When they first appeared, I had expected them to be at the Warm Springs for a day or two and then move on. Some did, but the 35-40 have been hanging around.
These two Bison were sleeping next to the Warm Springs. That morning, a light breeze was pushing the steam across them. Others, farther from the bank, were unfrosted.
If you are hoping to get photos of Bison with frosted fur, and don’t want to go to Yellowstone, I’d suggest getting to the Kelly Warm Springs very early on a cold morning. The frost melts quickly once the sun hits their fur.
This cow was frosted only on one side. Each day is different!
On a still morning, steam from the Warm Springs creates a layer of fog around the zone. It’s definitely a “different” look at a relatively common subject!
As the early morning golden light hits the area, watch for rim lighting and back lighting. Conditions change quickly.
There were a few bulls at the Kelly Warm Springs early in March, but from what I can tell, the remaining Bison are cows and calves.
This calf was likely born in June or July. By this time of the year, they are relatively independent, but stay with the herd.
Seeing a frosted Bison like this one might make you think they are miserable, but their thick fur insulates them. They’ll often shake off some of the frost once they stand up, but the morning sun does the bulk of the job.
You’ll often see Bulls rolling in the dirt in the summer but they will occasionally roll in the snow. They spend most of their time foraging for food, however.
Bison use their head, strong shoulders, and neck to brush away snow to get to the grass. They will often have a layer of snow on their face, even if they are not otherwise frosted.
As March of 2019 has progresses, the herd is venturing farther out from the Springs. Most of what happens is similar to watching paint dry. There isn’t much action and it seem all they do is eat. I am always watching for something unique.
The Bison are eating mostly grass they expose from under the snow, but they also munch on the willows around the pond.
The Kelly Warm Springs pool isn’t very deep at its deepest point. I seldom see them standing in it but occasionally one or two cross it.

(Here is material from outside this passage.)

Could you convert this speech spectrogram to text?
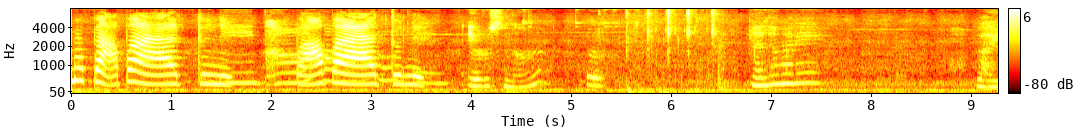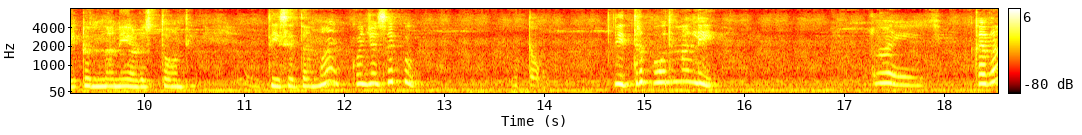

The hill on the north side of the Kelly Warm Springs is now offering some additional food sources. I always watch for an animal on an incline…it’s much more dynamic!
Some of the initial herd moved down the road and across the Gros Ventre, leaving the 40 that seems to be content to hang around the springs. This year’s deep snow definitely slowed them down!
While in the Kelly area in March, watch for Foxes, Sage Grouse, Coyotes, and Bald Eagles. The area is also known to have Badgers. As the month progresses, keep an eye out for Mountain Bluebirds. Trumpeter Swans, Common Mergansers, and a variety of Ducks also find the warm waters. As Elk migrate off the National Elk Refuge, Wolves may be visible for a few lucky photographers. As I mentioned earlier, seeing Bison in the Park at this time of the year is very unusual. By this time, most of them will have moved to the northern section of the Elk Refuge—out of view for the rest of the Winter season. Quite honestly, I wouldn’t expect Bison to be at the Springs next winter, but I could be wrong. As they say, “You have to get ’em while the gettin’s good!”
If you are not going to my March 2019 Daily Journal for GTNP & JH , you should! It already has 16 days of photos and comments!